● Activity
Using the entries below, output exactly the line containing "Please look at" and all lines that follow it to the end.

● Data items
------
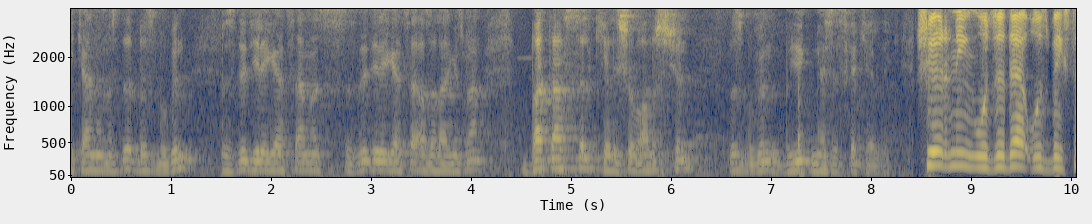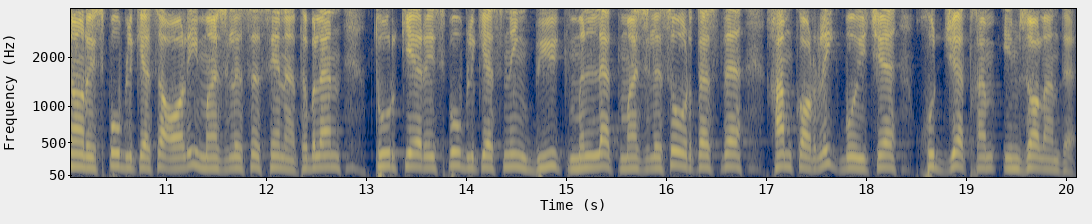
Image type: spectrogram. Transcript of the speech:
ekanimizni biz bugun bizni delegatsiyamiz sizni delegatsiya a'zolaringiz bilan batafsil kelishib olish uchun biz bugun buyuk majlisga keldik. Shu yerning o'zida O'zbekiston Respublikasi Oliy Majlisi Senati bilan Turkiya Respublikasining Buyuk Millat Majlisi o'rtasida hamkorlik bo'yicha hujjat ham imzolandi.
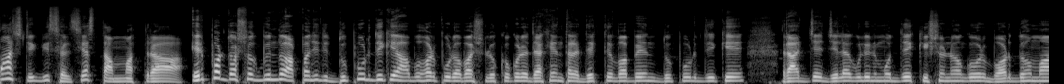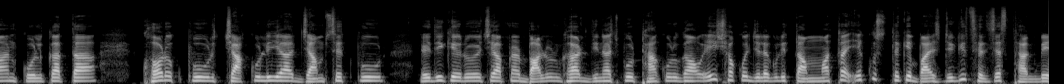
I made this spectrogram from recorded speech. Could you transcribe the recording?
পাঁচ ডিগ্রি সেলসিয়াস তাপমাত্রা। এরপর দর্শকবৃন্দ, আপনারা যদি দুপুর দিকে আবহাওয়ার পূর্বাভাস লক্ষ্য করে দেখেন, তাহলে দেখতে পাবেন দুপুর দিকে রাজ্যের জেলাগুলির মধ্যে কৃষ্ণনগর, বর্ধমান, কলকাতা, খড়গপুর, চাকুলিয়া, জামশেদপুর এদিকে রয়েছে আপনার বালুরঘাট, দিনাজপুর, ঠাকুরগাঁও, এই সকল জেলাগুলির তাপমাত্রা একুশ থেকে বাইশ ডিগ্রি সেলসিয়াস থাকবে।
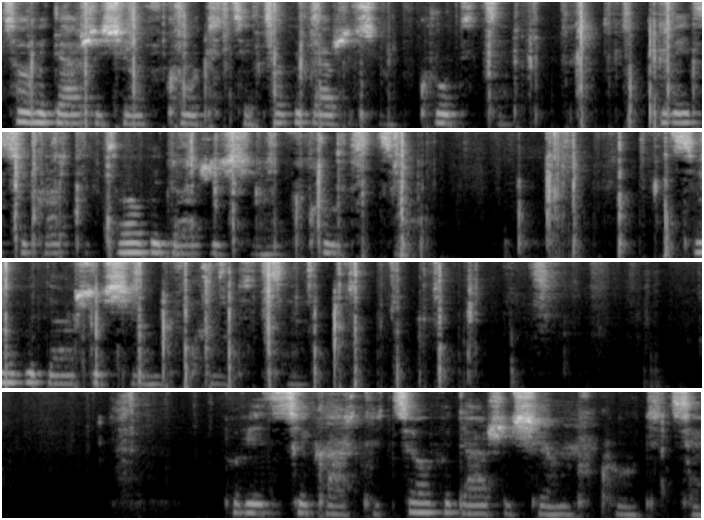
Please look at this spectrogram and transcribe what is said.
Co wydarzy się wkrótce? Co wydarzy się wkrótce? Powiedzcie karty, co wydarzy się wkrótce? Co wydarzy się wkrótce? Powiedzcie karty, co wydarzy się wkrótce?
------
● Exercise response
Please look at this spectrogram and transcribe what is said.
Co wydarzy się wkrótce? Co wydarzy się wkrótce? Powiedzcie karty, co wydarzy się wkrótce? Co wydarzy się wkrótce? Powiedzcie karty, co wydarzy się wkrótce?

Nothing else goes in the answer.